# [Records from a data collection]
--------
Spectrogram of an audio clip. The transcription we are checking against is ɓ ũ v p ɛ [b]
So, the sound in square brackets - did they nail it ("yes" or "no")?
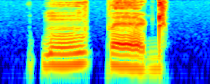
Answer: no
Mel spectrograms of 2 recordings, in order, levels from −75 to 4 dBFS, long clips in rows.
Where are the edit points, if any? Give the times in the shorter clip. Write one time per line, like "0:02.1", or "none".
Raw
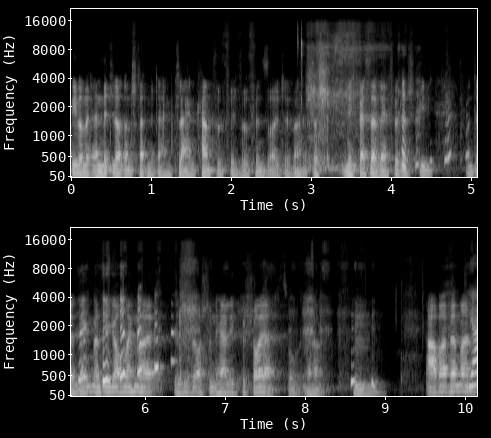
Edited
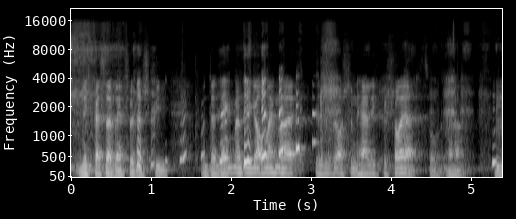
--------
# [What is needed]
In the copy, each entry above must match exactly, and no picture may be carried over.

# [Worked solution]
Spectrogram of an audio clip. The transcription we are checking against is ɓ ũ v p ɛ [b]
So, the sound in square brackets - did they nail it ("yes" or "no")?
Answer: no
Mel spectrograms of 2 recordings, in order, levels from −75 to 4 dBFS, long clips in rows.
Where are the edit points, if any? Give the times in the shorter clip. Write one time per line, like "0:02.1", or "none".
Raw
Edited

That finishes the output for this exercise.